▶ _Try it_:
Everything in the listing below should be repeated exactly, apart from the pictures.
******
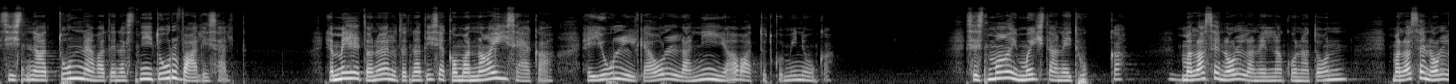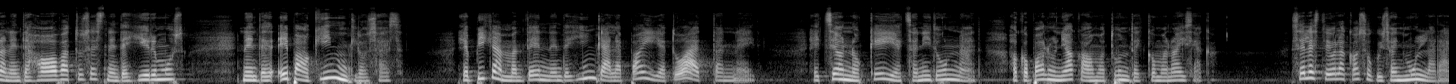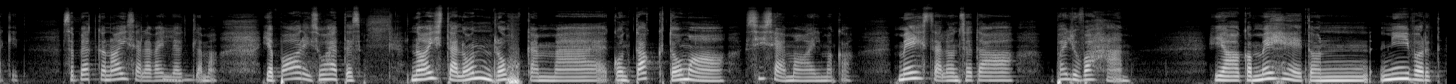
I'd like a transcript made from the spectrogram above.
siis nad tunnevad ennast nii turvaliselt. ja mehed on öelnud, et nad isegi oma naisega ei julge olla nii avatud kui minuga. sest ma ei mõista neid hukka, ma lasen olla neil, nagu nad on, ma lasen olla nende haavatuses, nende hirmus, nende ebakindluses ja pigem ma teen nende hingele pai ja toetan neid. et see on okei okay,, et sa nii tunned, aga palun jaga oma tundeid ka oma naisega. sellest ei ole kasu, kui sa ainult mulle räägid sa pead ka naisele välja mm -hmm. ütlema. ja paarisuhetes naistel on rohkem äh, kontakt oma sisemaailmaga, meestel on seda palju vähem. ja ka mehed on niivõrd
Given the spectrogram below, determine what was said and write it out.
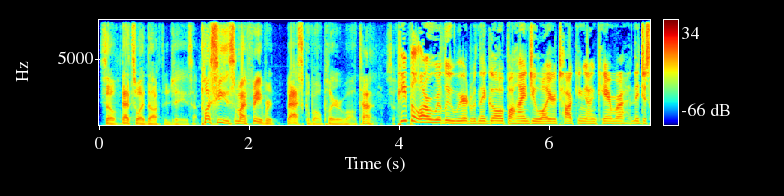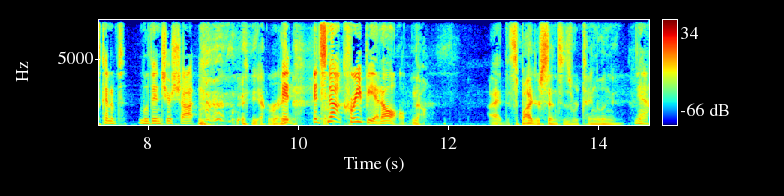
So that's why Dr. J is out. Plus, he's my favorite basketball player of all time. So People are really weird when they go up behind you while you're talking on camera and they just kind of move into your shot. yeah, right. It It's not creepy at all. no, I had the spider senses were tingling. Yeah.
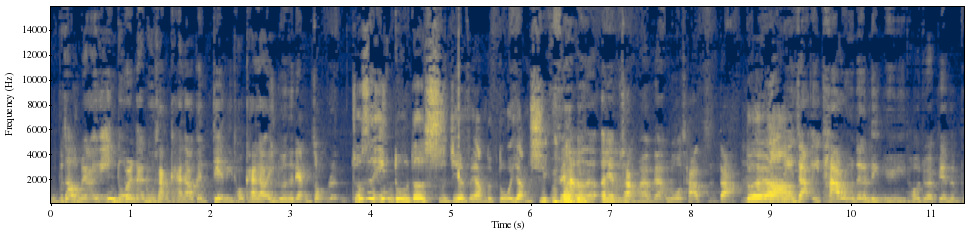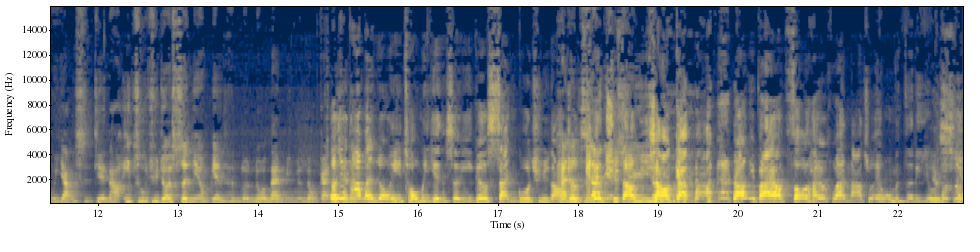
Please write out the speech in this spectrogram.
我不知道怎么样，因为印度人在路上看到跟店里头看到印度人是两种人，就是印度的世界非常的多样性，非常的，而且转换非常落差之大。对啊，就是你只要一踏入那个领域里头，就会变成不一样世界，然后一出去就会瞬间又变成沦落难民的那种感觉。而且他们容易从我们眼神一个闪过去，然后就 catch 到你想要干嘛，然后你本来要走，他又忽然拿出，哎，我们这里有鞋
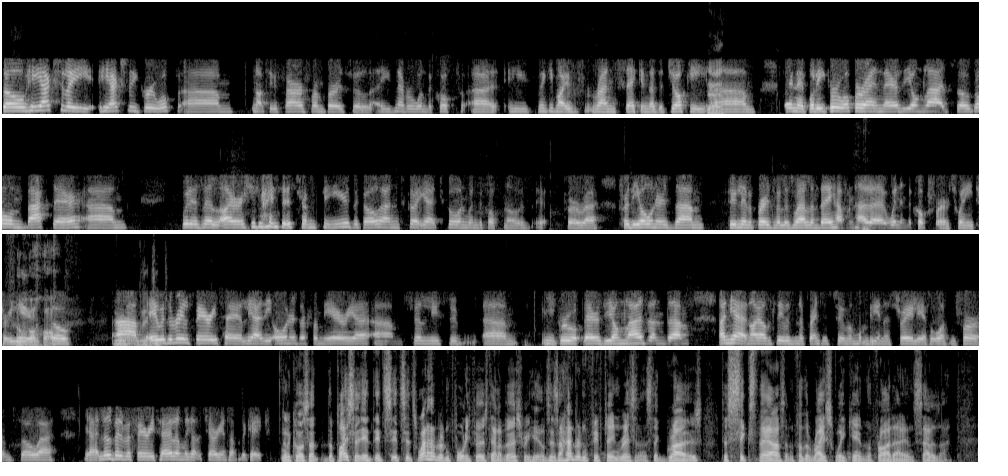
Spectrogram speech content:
so he actually he actually grew up um, not too far from Birdsville. He's never won the cup. Uh, he I think he might have ran second as a jockey. Yeah. Um, in it, but he grew up around there as a young lad. So going back there, um, with his little Irish apprentice from a few years ago, and go, yeah, to go and win the cup now is uh, for uh, for the owners um, who live at Birdsville as well, and they haven't had a win in the cup for 23 years. So um, it was a real fairy tale. Yeah, the owners are from the area. Um, Phil used to, um, he grew up there as a young lad, and um, and yeah, and I obviously was an apprentice to him and wouldn't be in Australia if it wasn't for him. So uh, yeah, a little bit of a fairy tale, and we got the cherry on top of the cake. And of course, uh, the place it, it's it's its 141st anniversary. Hills There's 115 residents that grows to 6,000 for the race weekend, the Friday and Saturday.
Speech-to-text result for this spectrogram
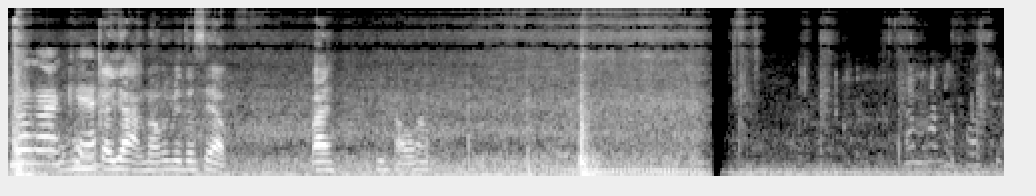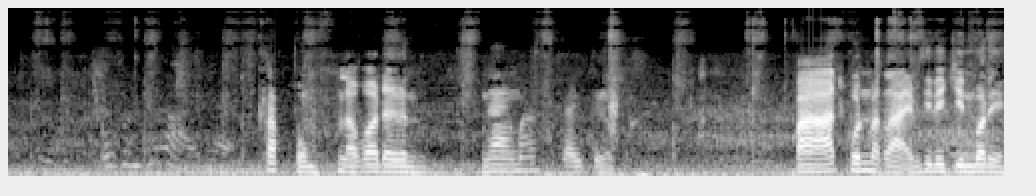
เรื่องงานๆแค่ไก่ย่างเนาะไม่เป็นตะแซ่บไปกินเขาครับครับผมเราก็เดินย่างมากไกลเติบปลาดคนหมากหลายมันที่ได้กินบ่นี่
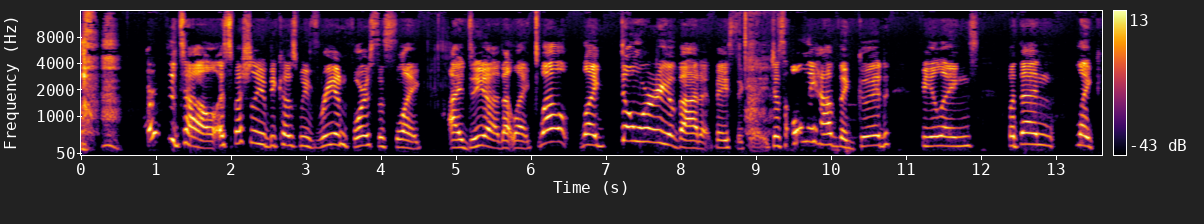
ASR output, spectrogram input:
Hard to tell, especially because we've reinforced this like idea that like, well, like don't worry about it basically. Just only have the good feelings. But then like,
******
▶ _Exercise output_:
I'd like a transcript made from the spectrogram above.
siis nad tunnevad ennast nii turvaliselt. ja mehed on öelnud, et nad isegi oma naisega ei julge olla nii avatud kui minuga. sest ma ei mõista neid hukka, ma lasen olla neil, nagu nad on, ma lasen olla nende haavatuses, nende hirmus, nende ebakindluses ja pigem ma teen nende hingele pai ja toetan neid. et see on okei okay,, et sa nii tunned, aga palun jaga oma tundeid ka oma naisega. sellest ei ole kasu, kui sa ainult mulle räägid sa pead ka naisele välja mm -hmm. ütlema. ja paarisuhetes naistel on rohkem äh, kontakt oma sisemaailmaga, meestel on seda palju vähem. ja ka mehed on niivõrd
Given the spectrogram below, determine what was said and write it out.
So that's why Dr. J is out. Plus, he's my favorite basketball player of all time. So People are really weird when they go up behind you while you're talking on camera and they just kind of move into your shot. yeah, right. It It's not creepy at all. no, I had the spider senses were tingling. Yeah.
Please write out the speech in this spectrogram.
我不知道怎么样，因为印度人在路上看到跟店里头看到印度人是两种人，就是印度的世界非常的多样性，非常的，而且转换非常落差之大。对啊，就是你只要一踏入那个领域里头，就会变成不一样世界，然后一出去就会瞬间又变成沦落难民的那种感觉。而且他们容易从我们眼神一个闪过去，然后就 catch 到你想要干嘛，然后你本来要走，他又忽然拿出，哎，我们这里有鞋
Spectrogram speech content:
so he actually he actually grew up um, not too far from Birdsville. He's never won the cup. Uh, he I think he might have ran second as a jockey. Yeah. Um, in it, but he grew up around there as a young lad. So going back there, um, with his little Irish apprentice from a few years ago, and go, yeah, to go and win the cup now is uh, for uh, for the owners um, who live at Birdsville as well, and they haven't had a win in the cup for 23 years. So um, it was a real fairy tale. Yeah, the owners are from the area. Um, Phil used to, um, he grew up there as a young lad, and um, and yeah, and I obviously was an apprentice to him and wouldn't be in Australia if it wasn't for him. So uh, yeah, a little bit of a fairy tale, and we got the cherry on top of the cake. And of course, uh, the place it, it's it's its 141st anniversary. Hills There's 115 residents that grows to 6,000 for the race weekend, the Friday and Saturday.
Speech-to-text result for this spectrogram
เรื่องงานๆแค่ไก่ย่างเนาะไม่เป็นตะแซ่บไปกินเขาครับครับผมเราก็เดินย่างมากไกลเติบปลาดคนหมากหลายมันที่ได้กินบ่นี่
ASR output, spectrogram input:
Hard to tell, especially because we've reinforced this like idea that like, well, like don't worry about it basically. Just only have the good feelings. But then like,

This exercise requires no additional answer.